Although the entries contain pictures, repeat only their words, exactly as written.

(Data entries)
+ + + + + + +

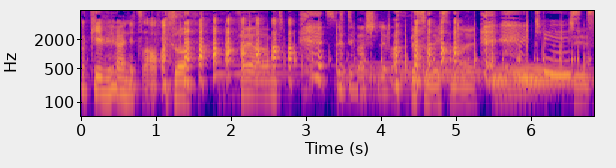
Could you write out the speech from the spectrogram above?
Okay, wir hören jetzt auf. So, Feierabend. Es wird immer schlimmer. Bis zum nächsten Mal. Tschüss. Tschüss.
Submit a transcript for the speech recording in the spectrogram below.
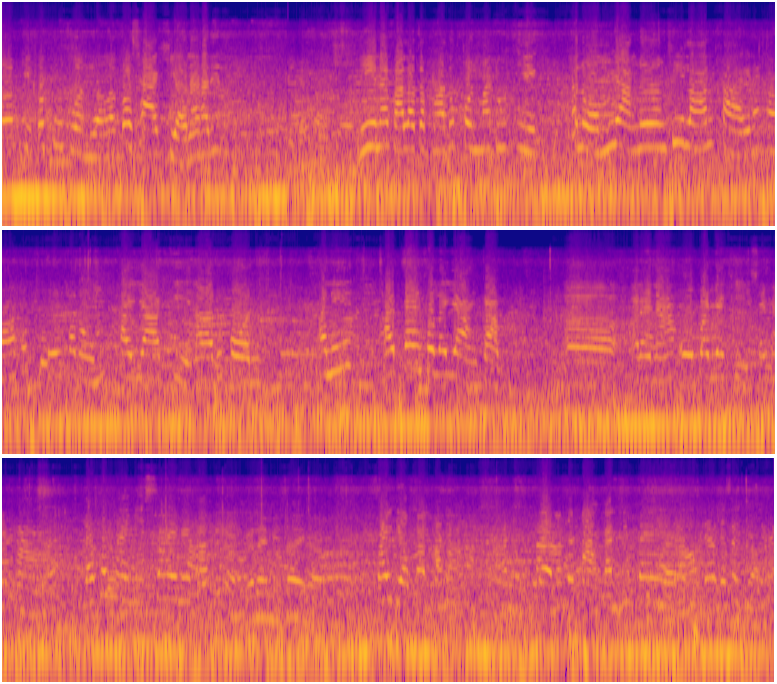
พิ่มอีกก็คือถั่วเหลืองแล้วก็ชาเขียวนะคะที่นี่นะคะเราจะพาทุกคนมาดูอีกขนมอย่างหนึ่งที่ร้านขายนะคะ ก็คือขนมไทยากินะคะทุกคน อันนี้ใช้แป้งคนละอย่างกับเอ่ออะไรนะโอปันยากิใช่ไหมคะแล้วข้างในมีไส้ไหมคะพี่ก็ได้มีไส้ครับไส้เดียวกันปะเนะแต่มันจะต่างกันที่แป้งเนาะแล้วเดี๋ยวใส่ถุงให้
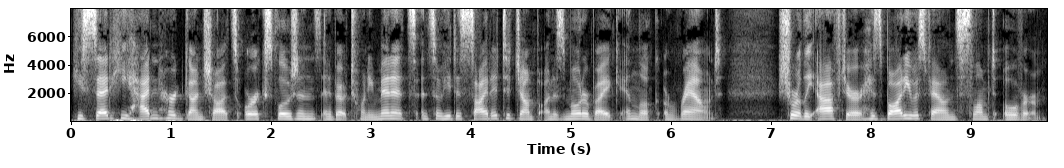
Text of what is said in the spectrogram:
He said he hadn't heard gunshots or explosions in about 20 minutes, and so he decided to jump on his motorbike and look around. Shortly after, his body was found slumped over.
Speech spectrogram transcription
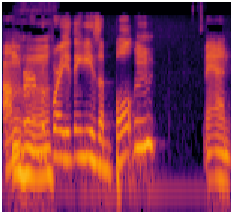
Umber Mm-hmm. before you think he's a Bolton. Man,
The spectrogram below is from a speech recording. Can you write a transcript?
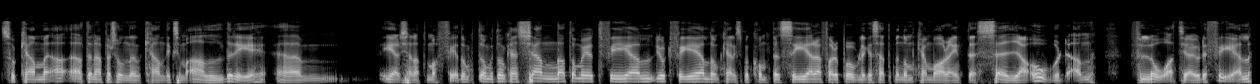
så kan man, att den här personen kan liksom aldrig um, erkänna att de har fel. De, de, de, kan känna att de har gjort fel, gjort fel, de kan liksom kompensera för det på olika sätt men de kan bara inte säga orden. Förlåt, jag gjorde fel.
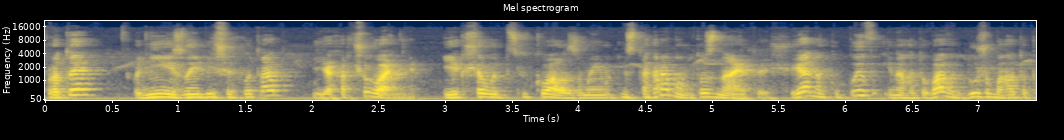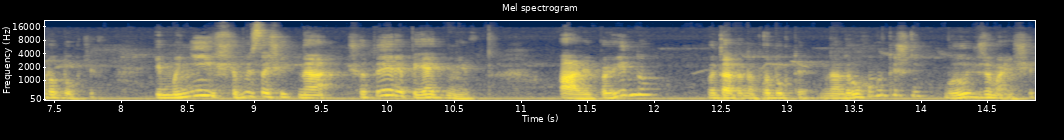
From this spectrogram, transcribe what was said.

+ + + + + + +

■ Response to the exercise:
Could you write out the speech from the spectrogram above?
Okay, wir hören jetzt auf. So, Feierabend. Es wird immer schlimmer. Bis zum nächsten Mal. Tschüss. Tschüss.
Submit a transcript for the speech recording in the spectrogram below.
พิ่มอีกก็คือถั่วเหลืองแล้วก็ชาเขียวนะคะที่นี่นะคะเราจะพาทุกคนมาดูอีกขนมอย่างหนึ่งที่ร้านขายนะคะ ก็คือขนมไทยากินะคะทุกคน อันนี้ใช้แป้งคนละอย่างกับเอ่ออะไรนะโอปันยากิใช่ไหมคะแล้วข้างในมีไส้ไหมคะพี่ก็ได้มีไส้ครับไส้เดียวกันปะเนะแต่มันจะต่างกันที่แป้งเนาะแล้วเดี๋ยวใส่ถุงให้
Text of what is said in the spectrogram:
He said he hadn't heard gunshots or explosions in about 20 minutes, and so he decided to jump on his motorbike and look around. Shortly after, his body was found slumped over.
Speech spectrogram transcription
Umber Mm-hmm. before you think he's a Bolton. Man,
The spectrogram below is from a speech recording. Can you write a transcript?
så kan man, att den här personen kan liksom aldrig um, erkänna att de har fel. De, de, de, kan känna att de har gjort fel, gjort fel, de kan liksom kompensera för det på olika sätt men de kan bara inte säga orden. Förlåt, jag gjorde fel.
From this spectrogram, transcribe what was said.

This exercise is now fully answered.